** Dataset extract follows **
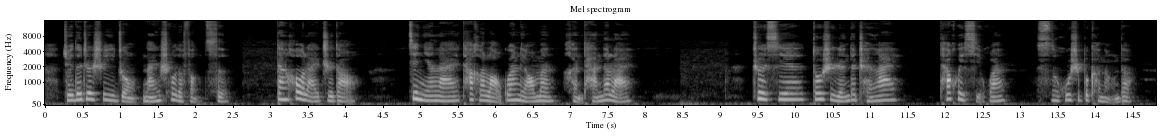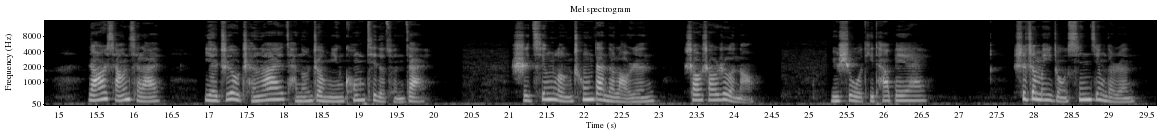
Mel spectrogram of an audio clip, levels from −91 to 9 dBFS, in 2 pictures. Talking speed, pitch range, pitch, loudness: 190 characters per minute, 185-250 Hz, 210 Hz, -28 LUFS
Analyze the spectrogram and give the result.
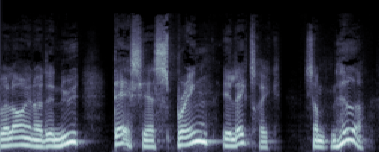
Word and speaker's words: Dacia: Og apropos børnecontainer, så har rumænske Dacia jo, eller Dacia, sådan der udtales det vist,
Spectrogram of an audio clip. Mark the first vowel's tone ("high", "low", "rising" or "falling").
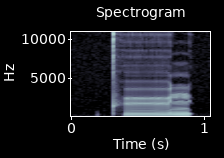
rising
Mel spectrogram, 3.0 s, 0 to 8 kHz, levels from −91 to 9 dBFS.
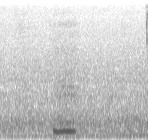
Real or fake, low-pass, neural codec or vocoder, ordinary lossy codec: real; 7.2 kHz; none; none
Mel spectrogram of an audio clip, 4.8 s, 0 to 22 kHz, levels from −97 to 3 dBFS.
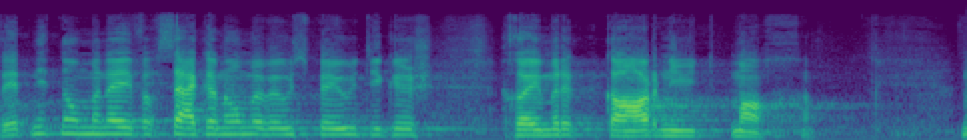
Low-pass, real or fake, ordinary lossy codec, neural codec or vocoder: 14.4 kHz; real; none; none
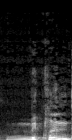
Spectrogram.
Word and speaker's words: McClintock: the fox captained by francis leopold mcclintock and it's spelled m apostrophe c-o-i-n-t-o-c-k so it's mcclinton i like that he had already been involved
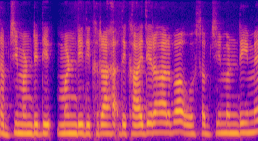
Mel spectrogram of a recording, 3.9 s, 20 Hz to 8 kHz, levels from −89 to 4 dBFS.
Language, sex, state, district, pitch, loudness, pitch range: Bhojpuri, female, Uttar Pradesh, Ghazipur, 190 Hz, -17 LUFS, 185-200 Hz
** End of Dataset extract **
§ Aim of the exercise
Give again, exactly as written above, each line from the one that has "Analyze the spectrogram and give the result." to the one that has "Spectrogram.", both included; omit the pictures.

§ Your response
Analyze the spectrogram and give the result.
Word and speaker's words: Dacia: Og apropos børnecontainer, så har rumænske Dacia jo, eller Dacia, sådan der udtales det vist,
Spectrogram of an audio clip. Mark the first vowel's tone ("high", "low", "rising" or "falling").
rising
Mel spectrogram, 3.0 s, 0 to 8 kHz, levels from −91 to 9 dBFS.
Real or fake, low-pass, neural codec or vocoder, ordinary lossy codec: real; 7.2 kHz; none; none
Mel spectrogram of an audio clip, 4.8 s, 0 to 22 kHz, levels from −97 to 3 dBFS.
Low-pass, real or fake, ordinary lossy codec, neural codec or vocoder: 14.4 kHz; real; none; none
Spectrogram.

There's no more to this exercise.